On July 13, 1869, Benjamin Sturtevant was granted Patent #92490 covering an air-blast apparatus, consisting of the combination of a rotary blower and a heater constructed for mutual operation. This marked the beginning of the modern air-blast apparatus as applied to heating, ventilating and drying applications.
In addition to central hot blast systems, individual units were designed to meet heating requirements in industrial plants and buildings with high ceilings and floor areas. They could be floor, wall or ceiling mounted.
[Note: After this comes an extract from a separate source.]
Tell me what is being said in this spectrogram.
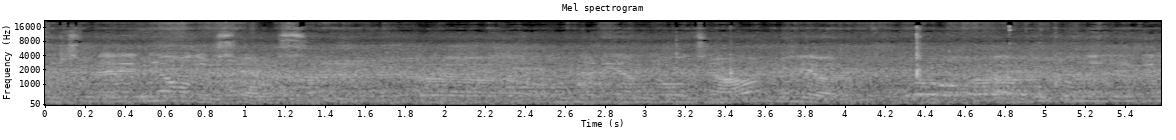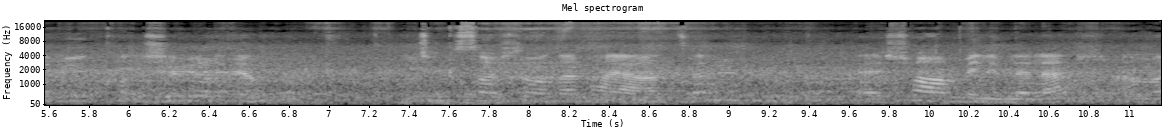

It was nearly a full decade after Nesbitt Co. introduced the first unit ventilator in 1917 that Sturtevant brought out their version, though they patented a unit ventilator as early as 1915. As long-time believers in the Central Air System, they viewed the initial units as too bulky and noisy to be seen as a viable alternative. With the creation of a light-weight copper heating surface,(developed by Aerofin Corp. which Sturtevant co-founded) in the 1920s, these issues disappeared and Sturtevant jumped into the fray. Originally developed for schools, unit ventilators would be in great demand in public and private buildings.
Heating equipment was manufactured through the 1950s.